## WORK INSTRUCTIONS
Look through the records, and whenever a line includes the word "words", copy it.

---------- DATA TO USE

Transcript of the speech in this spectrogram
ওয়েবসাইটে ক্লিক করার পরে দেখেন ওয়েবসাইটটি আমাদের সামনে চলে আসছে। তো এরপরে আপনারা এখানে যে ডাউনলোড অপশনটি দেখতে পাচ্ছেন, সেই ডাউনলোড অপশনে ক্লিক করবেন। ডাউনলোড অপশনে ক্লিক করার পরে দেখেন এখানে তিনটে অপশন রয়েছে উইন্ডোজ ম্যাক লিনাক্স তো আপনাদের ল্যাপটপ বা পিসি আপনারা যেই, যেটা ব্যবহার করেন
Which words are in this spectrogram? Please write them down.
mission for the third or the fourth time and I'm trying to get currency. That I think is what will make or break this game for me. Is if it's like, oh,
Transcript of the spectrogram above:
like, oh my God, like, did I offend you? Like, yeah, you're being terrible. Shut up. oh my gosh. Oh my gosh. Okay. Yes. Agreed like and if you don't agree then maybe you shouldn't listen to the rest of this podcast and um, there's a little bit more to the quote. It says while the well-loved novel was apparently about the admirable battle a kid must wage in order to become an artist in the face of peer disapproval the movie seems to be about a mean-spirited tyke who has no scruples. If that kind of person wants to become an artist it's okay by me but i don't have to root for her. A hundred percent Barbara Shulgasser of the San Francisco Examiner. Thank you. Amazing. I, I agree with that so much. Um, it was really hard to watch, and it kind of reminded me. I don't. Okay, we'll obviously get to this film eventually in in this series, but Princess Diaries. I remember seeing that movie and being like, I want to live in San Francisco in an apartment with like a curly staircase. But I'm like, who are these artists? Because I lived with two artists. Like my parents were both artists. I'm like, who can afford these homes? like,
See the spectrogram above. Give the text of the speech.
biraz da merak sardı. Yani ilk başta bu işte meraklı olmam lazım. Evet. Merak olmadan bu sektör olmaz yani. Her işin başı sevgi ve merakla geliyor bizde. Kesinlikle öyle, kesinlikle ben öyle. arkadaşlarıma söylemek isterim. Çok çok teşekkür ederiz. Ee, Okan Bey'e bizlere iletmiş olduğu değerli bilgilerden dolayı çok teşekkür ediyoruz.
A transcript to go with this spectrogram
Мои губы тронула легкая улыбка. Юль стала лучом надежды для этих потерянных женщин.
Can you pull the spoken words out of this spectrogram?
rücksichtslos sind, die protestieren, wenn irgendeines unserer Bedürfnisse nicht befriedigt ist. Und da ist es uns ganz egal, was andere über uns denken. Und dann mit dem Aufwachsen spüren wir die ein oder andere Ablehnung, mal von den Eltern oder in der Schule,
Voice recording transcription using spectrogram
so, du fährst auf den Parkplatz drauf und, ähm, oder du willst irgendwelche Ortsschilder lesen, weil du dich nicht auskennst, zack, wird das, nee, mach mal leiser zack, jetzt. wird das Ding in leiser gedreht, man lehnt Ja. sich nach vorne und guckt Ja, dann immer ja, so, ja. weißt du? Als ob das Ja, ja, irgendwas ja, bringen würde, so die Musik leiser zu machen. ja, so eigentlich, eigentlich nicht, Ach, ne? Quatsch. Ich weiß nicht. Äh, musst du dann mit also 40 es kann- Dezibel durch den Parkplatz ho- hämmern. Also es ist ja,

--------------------
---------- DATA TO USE

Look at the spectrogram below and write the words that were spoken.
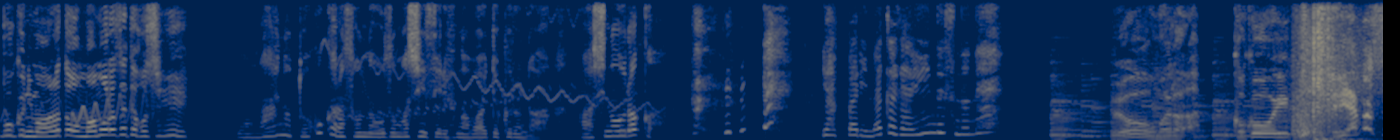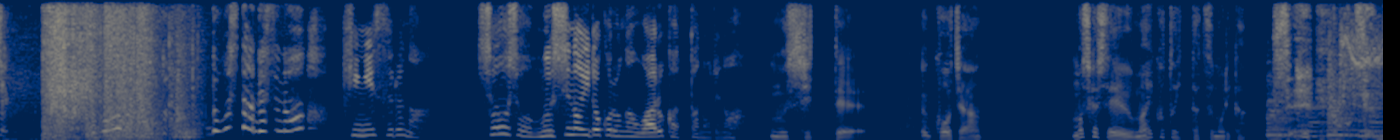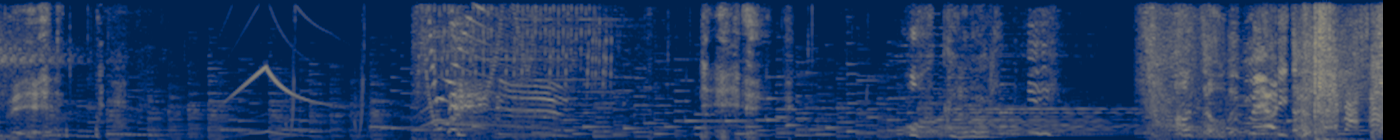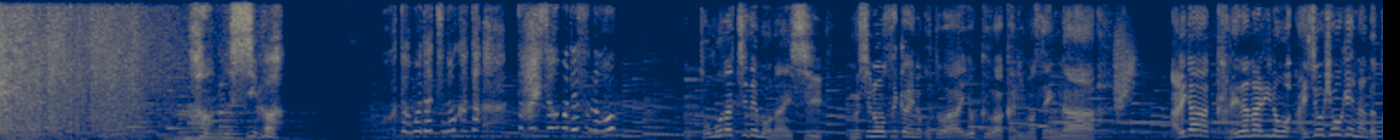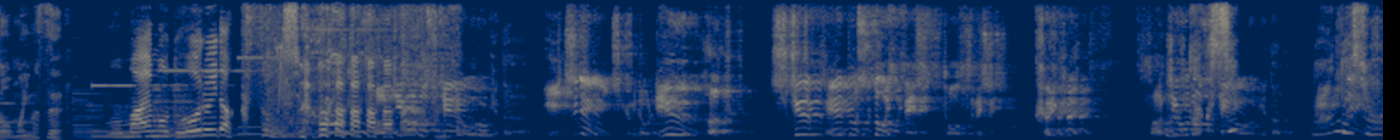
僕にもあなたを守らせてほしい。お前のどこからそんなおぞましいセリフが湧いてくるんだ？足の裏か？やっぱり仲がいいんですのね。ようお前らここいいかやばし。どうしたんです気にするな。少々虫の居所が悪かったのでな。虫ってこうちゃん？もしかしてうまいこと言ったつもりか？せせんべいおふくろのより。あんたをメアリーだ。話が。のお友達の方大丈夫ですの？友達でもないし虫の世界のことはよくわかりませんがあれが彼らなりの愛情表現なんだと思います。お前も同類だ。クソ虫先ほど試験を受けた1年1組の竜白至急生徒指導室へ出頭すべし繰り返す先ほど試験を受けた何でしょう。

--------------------

## REPLY TO THE EXERCISE
Which words are in this spectrogram? Please write them down.
Can you pull the spoken words out of this spectrogram?
Look at the spectrogram below and write the words that were spoken.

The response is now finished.